Understand the Dispute Process

The dispute process is often lengthy, moving through multiple stages before resolution. The process is initiated after the DIA receives your claim or an insurer’s complaint for modification, discontinuation or recoupment of benefits. The stages are as follows:

  • Conciliation: An informal meeting between you, your attorney if you have one, the insurance company’s legal representative and a DIA conciliator. The purpose is to reach an agreement between you and the insurance company.
  • Conference: Without an agreement, the process moves to an informal conference with an Administrative Judge. During the conference, you must prove you sustained a work-related injury and received medically necessary treatment for any aspect of your claim that the insurance company disputes.
  • Hearing: If you or the insurer appeal the decision, your claim moves to a formal hearing. During the hearing, courtroom rules apply, and witnesses provide sworn testimony. The judge issues a Hearing decision.
  • Industrial Accidents Review Board: An appeal of the judge’s decision goes to the IARB, which will review your claim and may call for additional evidence or testimony. The Board can reverse, uphold or remand the decision back to the original judge.
  • Court of Appeal: Further appeals head to the Massachusetts Court of Appeals.

You can expect that your claim would go through most, if not all, of these stages.

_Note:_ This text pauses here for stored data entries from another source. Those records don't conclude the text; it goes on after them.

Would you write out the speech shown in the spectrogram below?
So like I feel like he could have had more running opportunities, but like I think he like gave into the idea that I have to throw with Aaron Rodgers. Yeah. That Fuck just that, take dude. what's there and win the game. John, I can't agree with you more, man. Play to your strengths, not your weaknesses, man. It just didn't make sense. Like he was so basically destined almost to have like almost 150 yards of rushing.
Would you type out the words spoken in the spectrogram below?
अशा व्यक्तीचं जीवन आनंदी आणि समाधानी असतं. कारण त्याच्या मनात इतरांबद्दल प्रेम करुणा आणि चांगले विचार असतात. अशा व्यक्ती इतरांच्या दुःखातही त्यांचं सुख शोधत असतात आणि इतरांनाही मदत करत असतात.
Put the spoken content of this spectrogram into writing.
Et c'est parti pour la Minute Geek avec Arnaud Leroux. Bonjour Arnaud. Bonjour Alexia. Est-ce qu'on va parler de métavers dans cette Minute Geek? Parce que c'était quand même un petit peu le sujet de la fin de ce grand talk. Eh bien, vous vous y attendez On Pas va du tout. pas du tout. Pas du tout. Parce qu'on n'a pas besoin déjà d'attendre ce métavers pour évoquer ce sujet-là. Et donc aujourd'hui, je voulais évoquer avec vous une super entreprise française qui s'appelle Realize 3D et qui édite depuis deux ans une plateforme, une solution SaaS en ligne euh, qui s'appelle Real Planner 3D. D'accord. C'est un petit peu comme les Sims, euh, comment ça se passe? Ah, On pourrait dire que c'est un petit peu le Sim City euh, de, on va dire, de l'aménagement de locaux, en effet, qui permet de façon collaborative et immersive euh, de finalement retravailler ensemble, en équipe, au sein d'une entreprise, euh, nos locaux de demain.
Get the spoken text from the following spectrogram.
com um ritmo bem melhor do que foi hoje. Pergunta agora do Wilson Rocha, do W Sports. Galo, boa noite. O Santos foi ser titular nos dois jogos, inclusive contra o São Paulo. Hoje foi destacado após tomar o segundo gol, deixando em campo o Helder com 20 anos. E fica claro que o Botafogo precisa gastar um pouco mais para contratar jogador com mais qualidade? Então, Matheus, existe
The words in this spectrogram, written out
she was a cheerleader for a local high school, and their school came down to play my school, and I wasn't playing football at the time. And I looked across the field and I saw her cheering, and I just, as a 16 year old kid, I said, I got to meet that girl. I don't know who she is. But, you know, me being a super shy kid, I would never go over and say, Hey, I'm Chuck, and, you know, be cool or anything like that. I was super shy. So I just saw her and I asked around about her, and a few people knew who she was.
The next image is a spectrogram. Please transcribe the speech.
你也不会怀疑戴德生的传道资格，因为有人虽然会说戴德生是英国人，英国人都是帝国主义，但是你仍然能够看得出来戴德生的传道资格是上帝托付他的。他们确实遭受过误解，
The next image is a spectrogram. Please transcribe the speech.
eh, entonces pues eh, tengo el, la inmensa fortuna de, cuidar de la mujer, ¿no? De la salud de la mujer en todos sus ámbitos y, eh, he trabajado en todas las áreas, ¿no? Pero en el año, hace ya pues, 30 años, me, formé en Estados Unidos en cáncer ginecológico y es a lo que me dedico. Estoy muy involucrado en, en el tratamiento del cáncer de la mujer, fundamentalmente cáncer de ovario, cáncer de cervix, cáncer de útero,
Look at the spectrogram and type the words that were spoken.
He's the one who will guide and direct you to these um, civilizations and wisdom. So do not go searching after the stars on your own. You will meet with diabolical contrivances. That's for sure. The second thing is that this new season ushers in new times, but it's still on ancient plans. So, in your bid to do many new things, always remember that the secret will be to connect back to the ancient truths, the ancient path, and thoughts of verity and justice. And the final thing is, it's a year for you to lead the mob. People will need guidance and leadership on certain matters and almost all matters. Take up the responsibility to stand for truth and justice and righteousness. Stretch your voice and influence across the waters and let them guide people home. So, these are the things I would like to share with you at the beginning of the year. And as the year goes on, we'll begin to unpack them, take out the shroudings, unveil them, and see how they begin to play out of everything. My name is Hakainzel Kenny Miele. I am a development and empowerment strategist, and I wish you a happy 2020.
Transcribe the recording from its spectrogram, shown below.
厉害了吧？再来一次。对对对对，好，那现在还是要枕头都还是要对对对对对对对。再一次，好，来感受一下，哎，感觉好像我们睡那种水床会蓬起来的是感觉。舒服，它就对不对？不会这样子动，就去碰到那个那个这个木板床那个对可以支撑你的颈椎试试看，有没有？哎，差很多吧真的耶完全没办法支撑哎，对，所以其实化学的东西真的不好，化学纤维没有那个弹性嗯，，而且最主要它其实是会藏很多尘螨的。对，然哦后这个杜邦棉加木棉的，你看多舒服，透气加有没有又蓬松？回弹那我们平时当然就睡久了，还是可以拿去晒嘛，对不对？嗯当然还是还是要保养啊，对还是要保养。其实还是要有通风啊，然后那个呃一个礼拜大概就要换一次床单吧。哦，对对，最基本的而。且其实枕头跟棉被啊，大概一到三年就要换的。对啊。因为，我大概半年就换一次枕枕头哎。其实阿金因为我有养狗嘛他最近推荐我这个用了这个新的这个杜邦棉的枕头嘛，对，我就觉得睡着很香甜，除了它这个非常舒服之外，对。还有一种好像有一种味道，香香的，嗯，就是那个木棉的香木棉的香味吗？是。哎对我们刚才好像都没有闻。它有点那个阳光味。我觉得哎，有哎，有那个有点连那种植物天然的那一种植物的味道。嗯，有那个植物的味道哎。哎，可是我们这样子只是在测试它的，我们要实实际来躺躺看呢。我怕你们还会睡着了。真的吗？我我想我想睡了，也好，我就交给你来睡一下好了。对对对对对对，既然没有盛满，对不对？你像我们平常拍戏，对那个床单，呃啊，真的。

How Can Jason Stone Injury Lawyers Team Help?

At Jason Stone Injury Lawyers, we know the challenges of obtaining workers’ compensation benefits. We can help you understand your rights. We can also work with you through the claims or dispute process. With our Stone Cold Guarantee, we don’t get paid until we settle your case. Contact us today for a free consultation. There’s No Obligation, Just Information®.